Joey Purp certainly knows how to make a grand entrance. The Chicago emcee kicks off his debut album, QUARTERTHING, by bursting right into the forefront as the man of the hour, with the crashing drums and majestic keys from Nate Fox and Peter Wilkins on the Thelonious Martin-produced, 24K Gold/Sanctified, perfectly setting the grand occasion that his album is not only for him, but the very thriving right now Chicago Hip-Hop scene. The passion that Joey puts in the lyrics/chorus break of, “We still alive y’all, I’m still alive y’all, I’m still alive, yeah” really hitting home for so many growing up in the improvised areas of Chicago, Joey and so many others grew up in.
An album that was well worth the wait, Joey makes sure to show from the very beginning of the album to the end what great musical talent there is here in our hometown of Chicago. Whether it be showing off the very soulfully amazing church like vocals of Ravyn Lenae and Jack Red to close out 24K Gold/Sanctified or having fellow upcoming Chicago emcee, Queen Key giving a very stellar guest verse on, Diamonds Dancing or even Fox, Nico Segal and Wilkins, who co-executive produced the album, really helping him put together such a great soundscape and versatile formula for such a stellar album. With production from everyone from the soulful sounds of DJ Khalil to the banger formula from fellow Chicago natives Nez & Rio, the exquisite production from Knox Fortune, Martin and more really helping Purp convincingly show off all of his styles and flows in a way that’s not forced and as sharp as ever.
Whether it be the exquisite and cinematic big sounds of the RZA-featured, Godbody Pt. 2 or very triumphant horns on the Segal & Wilkins-produced, Hallelujah, the Chicago emcee really owns in on the lyrical onslaught and high-energy he brings to the first few tracks. That along with the very infectious, Nez & Rio-produced banger and single, Elastic, easily among the best four track sequences you will ever hear to open an album. While the classic Juke beat provided by Fortune and DJ Taye on, Aw Sh*t!, shows Purp’s great versatility and is likely to be played at many juke/house parties.
As the first half of the album comes to a close, the title track, which is easily one of the best on the album too, finds Purp rapping about how before rap his Dad and brother taught him how to run the dope game like how he now runs his career in the rap game. Perfectly seguing into the rebellious hard-hitting Garren Langford and Smoko Ono-produced, Paint Thinner, Purp once again shows his great versatility. As he shreds the track to pieces with his rapid-fire flow. Even the Ono-produced, Look at My Wrist featuring fellow Chicago native, Cdot Honcho, finds the Chicago emcee bragging about generic themes of bravado during his comeup, only to mock their importance. Poking fun at them with the hook of, “Like damn look at my wrist dog, damn look at my b**ch dog. Damn I be getting fits off, damn look at my rims dog. Damn look at my whip dog, look at all this fvck sh*t.”

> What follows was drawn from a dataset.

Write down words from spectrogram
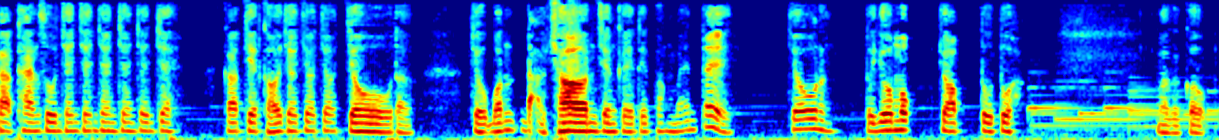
កាត់ឋានសួនចេះចេះចេះចេះចេះចេះកាត់ជាតិក្រោយចុះចុះចុះចូលទៅចូលបនដាក់ច្រើនជាងគេទៀតផងមែនទេ ចូលនឹងទៅយកមុខជាប់ទូទាស់មកកកោប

QUARTERTHING isn’t all big themed or only club sounding too. As more refined and restrained cuts like the dreamy and mellow Knox Fortune-produced, 2012, that normally wouldn’t fit on an album like this, are still able to. To the point it actually does without compromising the sound or cohesiveness of the album. Only really on, the Queen Key featured, Fessional/Diamonds Dancing and Future sounding, Karl Malone, do any of the records sound out-of-place. With Keys stellar feature on Diamonds Dancing the only thing that saves an otherwise very underwhelming track.
Overall, QUARTERTHING, is a very solid album though that shows Purp knows what his strengths in emceeing are and how to highlight them. With several gems and a very captivatingly undeniable replay value that truly captures the listener’s ears, the Chicago native shows he’s only a few steps from delivering an undeniably classic album that many expect from the very talented emcee.